Lincoln - a man for our times

Matt May, our frequent contributor, has posted to his website a highly interesting commentary on Lincoln, based on his review of Doris Kearns Goodwin's new book, Team of Rivals. The obvious parallels between our times and Lincoln's presidency shine through.

In the immediate aftermath of Lincoln's nomination as the Republican Party candidate for the Presidency, Ms. Goodwin notes that the New York Herald commented: 'The conduct of the republican party in this nomination is a remarkable indication of small intellect, growing smaller. They pass over...statesmen and able men, and they take up a fourth rate lecturer, who cannot speak good grammar.'

Of particular interest to present—day events, Ms. Goodwin details the myriad of instances when politicians and media alike accused President Lincoln of being too feeble—minded and inexperienced to run the show himself and come to his own conclusions as to the course of his presidency. Secretary of State William Seward — not the President — was the true power in the administration said such critics, pulling the strings and sending out his puppet to do his public bidding while conniving behind the scenes.

There are many other parallels as well. Matt notes that Lincoln is not exactly lacking in previously—published biographies. Nevertheless, he piques my interest in reading Goodwin's new book. That is much less a tribute to Goodwin than Lincoln.

Thomas Lifson  12 06 05

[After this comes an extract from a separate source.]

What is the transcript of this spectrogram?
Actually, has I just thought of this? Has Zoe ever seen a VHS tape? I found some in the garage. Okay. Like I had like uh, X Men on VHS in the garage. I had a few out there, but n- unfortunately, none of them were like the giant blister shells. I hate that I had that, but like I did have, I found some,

Matt May, our frequent contributor, has posted to his website a highly interesting commentary on Lincoln, based on his review of Doris Kearns Goodwin's new book, Team of Rivals. The obvious parallels between our times and Lincoln's presidency shine through.

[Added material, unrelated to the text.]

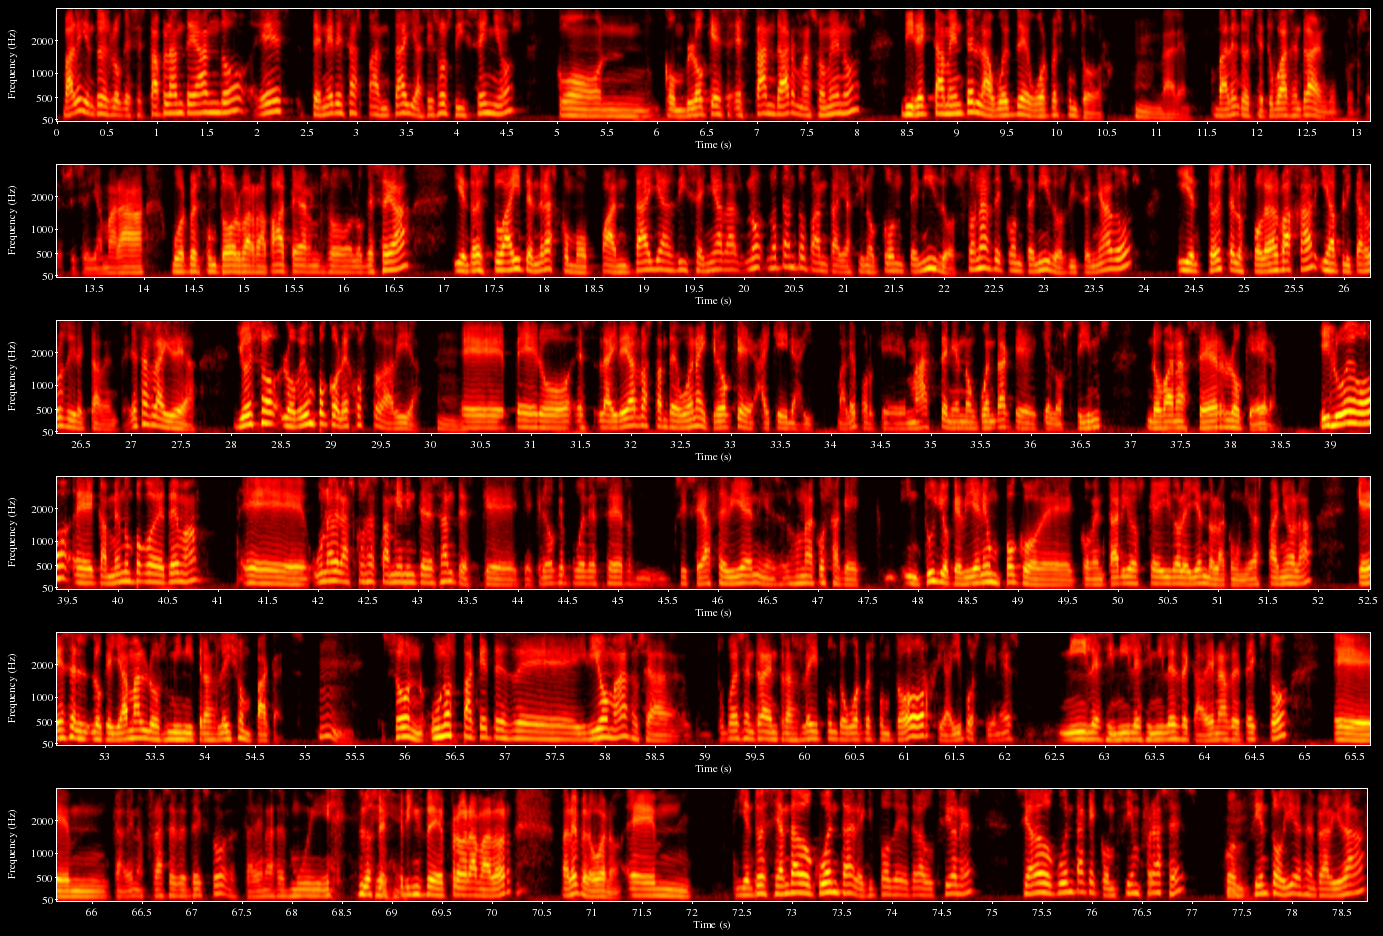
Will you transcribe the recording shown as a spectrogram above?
vale, Y entonces lo que se está planteando es tener esas pantallas y esos diseños con, con bloques estándar, más o menos, directamente en la web de WordPress.org. Mm, vale. Vale, entonces que tú vas a entrar en, pues si se llamará wordpress.org barra patterns o lo que sea, y entonces tú ahí tendrás como pantallas diseñadas, no, no tanto pantallas, sino contenidos, zonas de contenidos diseñados, y entonces te los podrás bajar y aplicarlos directamente. Esa es la idea. Yo eso lo veo un poco lejos todavía, mm. eh, pero es, la idea es bastante buena y creo que hay que ir ahí, ¿vale? Porque más teniendo en cuenta que, que los themes no van a ser lo que eran. Y luego, eh, cambiando un poco de tema, eh, una de las cosas también interesantes que, creo que puede ser, si se hace bien, y es, una cosa que intuyo que viene un poco de comentarios que he ido leyendo en la comunidad española, que es lo que llaman los mini translation packages. Hmm. Son unos paquetes de idiomas, o sea, tú puedes entrar en translate.wordpress.org y ahí pues tienes miles y miles y miles de cadenas de texto Em, cadenas, frases de texto, cadenas es muy los strings de programador, ¿vale? Pero bueno. Em, y entonces se han dado cuenta, el equipo de traducciones, se ha dado cuenta que con 100 frases, con 110 hmm. en realidad,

In the immediate aftermath of Lincoln's nomination as the Republican Party candidate for the Presidency, Ms. Goodwin notes that the New York Herald commented: 'The conduct of the republican party in this nomination is a remarkable indication of small intellect, growing smaller. They pass over...statesmen and able men, and they take up a fourth rate lecturer, who cannot speak good grammar.'

Of particular interest to present—day events, Ms. Goodwin details the myriad of instances when politicians and media alike accused President Lincoln of being too feeble—minded and inexperienced to run the show himself and come to his own conclusions as to the course of his presidency. Secretary of State William Seward — not the President — was the true power in the administration said such critics, pulling the strings and sending out his puppet to do his public bidding while conniving behind the scenes.

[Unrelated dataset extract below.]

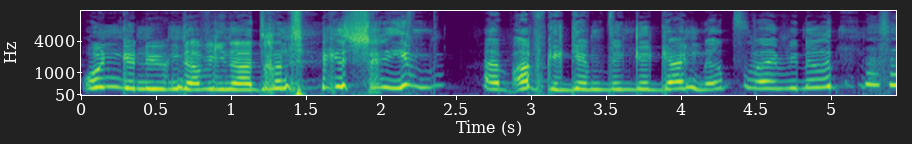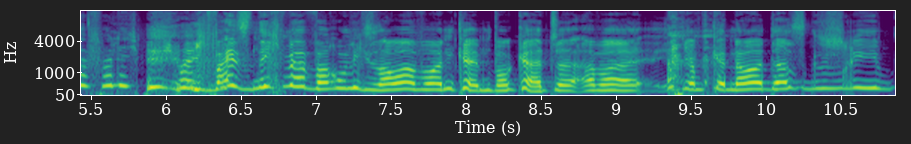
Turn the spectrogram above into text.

There are many other parallels as well. Matt notes that Lincoln is not exactly lacking in previously—published biographies. Nevertheless, he piques my interest in reading Goodwin's new book. That is much less a tribute to Goodwin than Lincoln.

Thomas Lifson  12 06 05